City of Ruins
by Kristine Kathryn Rusch
Cover Artist: Dave Seeley
Review by Cathy Green
Pyr Paperback ISBN/ITEM#: 9781616143695
Date: 24 May 2011 List Price $16.00 Amazon US / Amazon UK
City Of Ruins picks up some time after the end of Diving into the Wreck with Boss and her friends and colleagues having relocated to the Nine Planet Alliance outside the Enterran Empire to search for Dignity Vessels and stealth tech with a goal of making sure the Empire isn't the only power exploiting the technology. Boss is now in charge of a sizeable corporate empire that has grown rich off of technology developed from the stealth tech acquired and unlocked by Boss and her crew.
Unlike Boss's adventures in Diving Into The Wreck, in City Of Ruins, Boss and her crew of divers and archaeologists are planet bound on Wyr just outside the city of Vaycehn. She's not happy to be in Vaycehn, disliking the non-recycled air and the gravity and the fact that she's not working with a crew of only her hand-picked divers, but is instead relying on archaeologist who have no concept of the dangers of diving/exploring in space and why Boss insists on the sort of absolute control over her team that she does. Boss's crew has come to Vaycehn because one of her team, Ilona, one of Boss's researchers, thinks that the sort of ground collapses, called death holes by the locals, that Vaycehn periodically experiences indicate that there is a significant amount of stealth tech underground. Boss doesn't think stealth tech can exist on land, but Ilona is convinced it can, since it must have originated on Earth.
Rather than searching a vessel in space, an experience somewhat similar to scuba diving a shipwreck, Boss and her crew are carefully search underground in tunnels, and thus are spelunking instead of scuba diving. Boss insists on the same level of caution as always, and progress is slow. They start from a site where other archaeologists had died, on the assumption that it might have been an encounter with stealth tech that killed them, since most people do not have the genetic markers that let them encounter a stealth tech field without dying. They find a control room full of writing in Old Earth Standard and what appears to be stealth tech. Boss's crew is convinced that they have found a facility for building Dignity Vessels. As they explore their discovery, they unwittingly activate a homing beacon that attracts an actual functioning Dignity Vessel.
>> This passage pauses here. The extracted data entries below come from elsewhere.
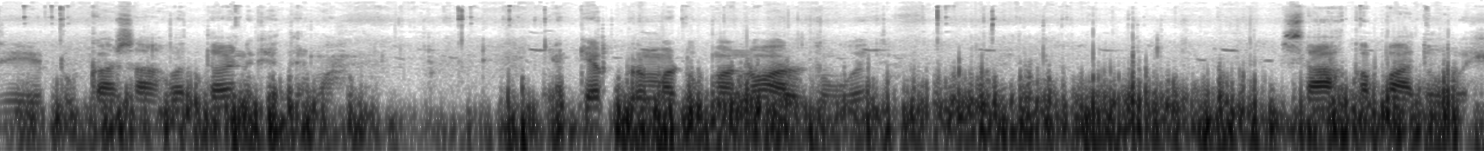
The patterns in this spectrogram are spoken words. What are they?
જે ટૂંકા સાહ વધતા હોય ને ખેતરમાં. ટ્રેક્ટરમાં ટૂંકમાં ન હાલતું હોય. સાહ કપાતો હોય.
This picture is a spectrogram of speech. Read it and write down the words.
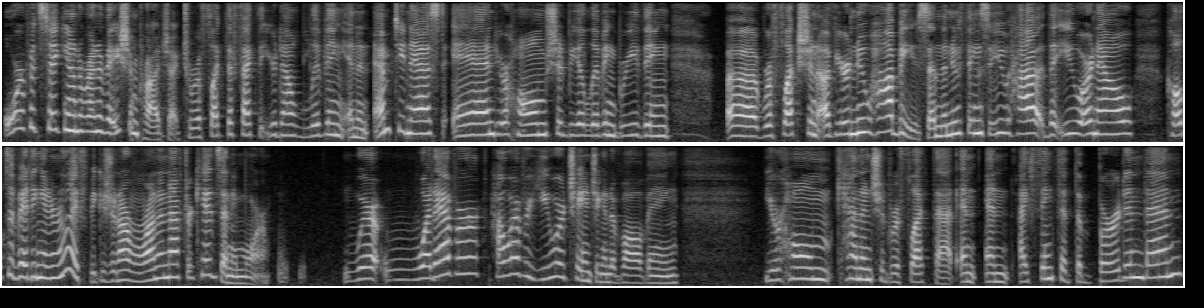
or if it's taking on a renovation project to reflect the fact that you're now living in an empty nest and your home should be a living, breathing uh, reflection of your new hobbies and the new things that you have that you are now cultivating in your life because you're not running after kids anymore. Where whatever, however you are changing and evolving, your home can and should reflect that. And and I think that the burden then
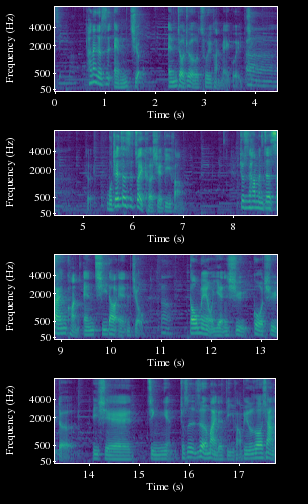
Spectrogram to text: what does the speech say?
金吗？它那个是 M 九，M 九就有出一款玫瑰金。呃，对，我觉得这是最可惜的地方，就是他们这三款 N 七到 N 九，嗯，都没有延续过去的一些经验，就是热卖的地方，比如说像。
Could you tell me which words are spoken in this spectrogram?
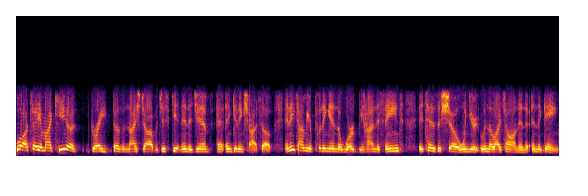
Well, I tell you, Mykea Gray does a nice job of just getting in the gym and, and getting shots up. Anytime you're putting in the work behind the scenes, it tends to show when you're when the lights on in the in the games.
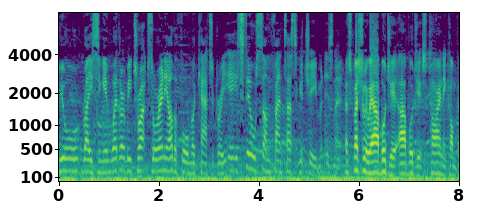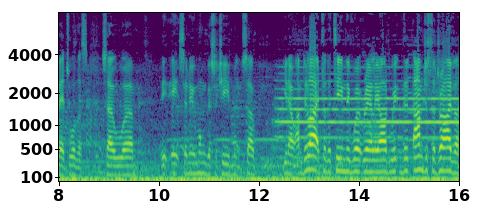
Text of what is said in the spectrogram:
you're racing in, whether it be trucks or any other form of category, it's still some fantastic achievement, isn't it? Especially with our budget. Our budget's tiny compared to others, so um, it, it's an humongous achievement. So, you know, I'm delighted for the team. They've worked really hard. We, the, I'm just a driver.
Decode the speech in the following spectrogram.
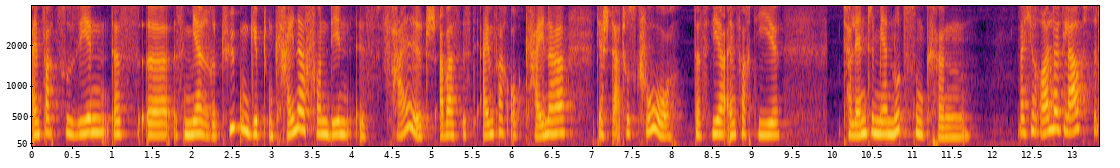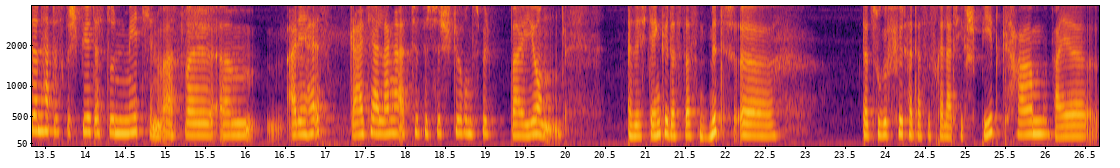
einfach zu sehen, dass äh, es mehrere Typen gibt und keiner von denen ist falsch, aber es ist einfach auch keiner der Status quo, dass wir einfach die Talente mehr nutzen können. Welche Rolle glaubst du denn hat es gespielt, dass du ein Mädchen warst? Weil ähm, ADHS galt ja lange als typisches Störungsbild bei Jungen. Also ich denke, dass das mit äh, dazu geführt hat, dass es relativ spät kam, weil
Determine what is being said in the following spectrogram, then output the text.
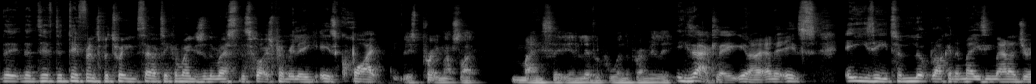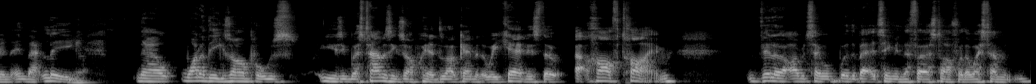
the, the the difference between Celtic and Rangers and the rest of the Scottish Premier League is quite It's pretty much like Man City and Liverpool in the Premier League. exactly, you know, and it's easy to look like an amazing manager in in that league. Yeah. Now, one of the examples using West Ham's example here, the game at the weekend, is that at half time, Villa, I would say, were the better team in the first half, where the West Ham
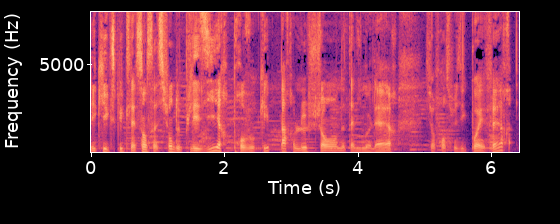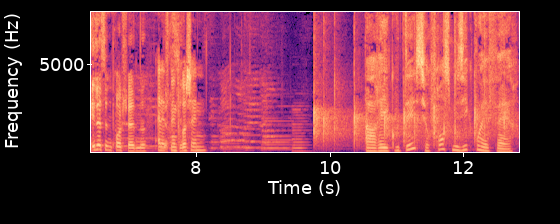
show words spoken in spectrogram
et qui explique la sensation de plaisir provoquée par le chant. Nathalie Moller sur francemusique.fr et la semaine prochaine. À la Merci. semaine prochaine. À réécouter sur francemusique.fr.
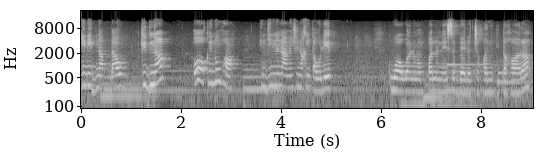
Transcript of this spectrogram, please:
Kinidnap daw. Kidnap? Oo, kinuha. Hindi na namin siya nakita ulit. Kuwawa naman pala ni Isabella at saka ni Tita Cara.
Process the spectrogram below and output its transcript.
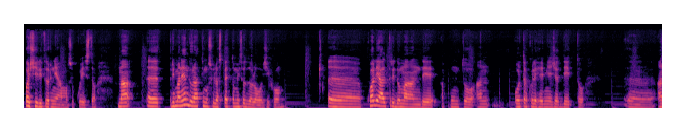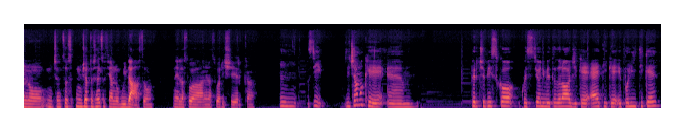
Poi ci ritorniamo su questo, ma eh, rimanendo un attimo sull'aspetto metodologico, eh, quali altre domande, appunto, han, oltre a quelle che mi hai già detto, eh, hanno, in, certo, in, un certo senso ti hanno guidato nella tua, nella tua ricerca? Mm, sì, diciamo che ehm, percepisco questioni metodologiche, etiche e politiche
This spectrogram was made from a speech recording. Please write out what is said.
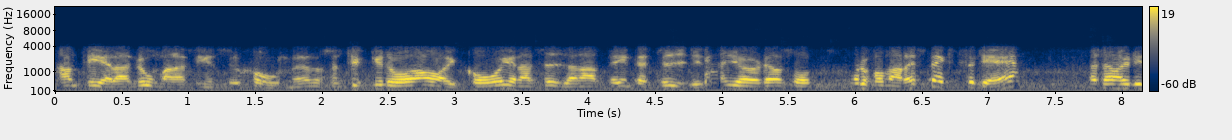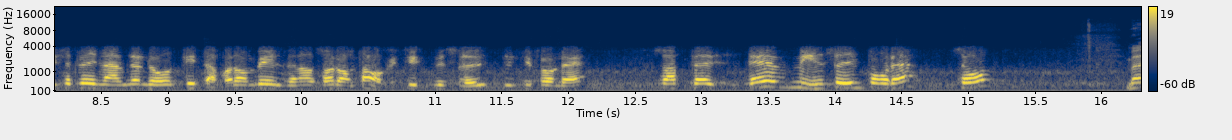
hanterar domarens instruktioner. Och så tycker då AIK å ena sidan att det inte är tydligt han gör det och så. Och då får man respekt för det. Men så har ju disciplinnämnden då tittat på de bilderna och så har de tagit sitt beslut utifrån det. Så att eh, det är min syn på det. Så. Men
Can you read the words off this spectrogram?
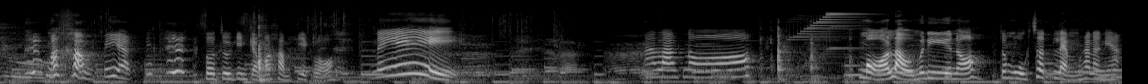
อยู่มะขามเปียก โซจูกินกับมะขามเปียกเหรอ นี่ น่ารักเนาะ หมอเหล่ามาดีเนาะ จมูกเชิดแหลมขนาดเนี้ย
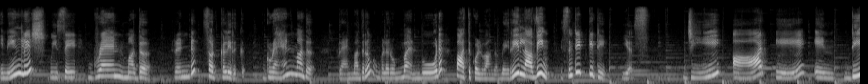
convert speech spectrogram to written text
In English we say grandmother ரெண்டு சொற்கள் இருக்குது கிராண்ட் மதர் கிராண்ட் மதரும் உங்களை ரொம்ப அன்போடு பார்த்து கொள்வாங்க very loving isn't it Kitty yes G R A N D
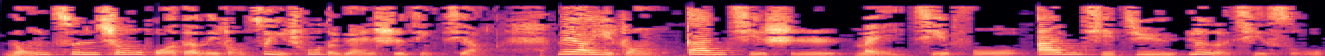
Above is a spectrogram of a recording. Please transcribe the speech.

This is, of course, the most important, biggest discovery of Boss's life and the two big questions are how to get inside the Vessel and safely explore it, and how to take advantage of their discovery and its tech without the Empire finding out and swooping in and taking it and killing everyone. Given the larger number of characters in the book, there's a great deal more interpersonal interaction than in Diving Into The Wreck, but Rusch keeps Boss's private, prickly personality intact.
Also, unlike in Diving Into The Wreck, where the story was told strictly from Boss's point of view, the introduction of the functioning Dignity Vessel in City Of Ruins means the introduction of the crew of the Dignity Vessel, and quite a few of the chapters are from the viewpoint of the Vessel's Captain. This makes for an interesting first contact story, and a study in the contrasting leadership styles of Coop and Boss. The crew of the Dignity Vessel give City Of Ruins a great deal of its emotional heft, as the crew is separated from the Fleet, trying to find a way home and finds out that they're a great deal further away from the Fleet than should even be possible.
Rusch continues to develop the universe she first created with the novella version of Diving Into The Wreck in Asimov's Science Fiction Magazine, and as with that first novel in the series, part of City Of Ruins also started life as a story in Asimov's.
Once again Rusch has done an excellent job expanding a shorter piece of fiction to novel length, in the case of City Of Ruins, in contrast with Diving Into The Wreck, only one piece of short fiction is incorporated into the novel, so it would be more accurate to say she has done an excellent job incorporating the story into the novel, as opposed to adapting a series of novellas into a novel.
City Of Ruins comes to a dramatic and emotionally satisfying conclusion that massively expands the possibilities for the next installment of Boss's adventures.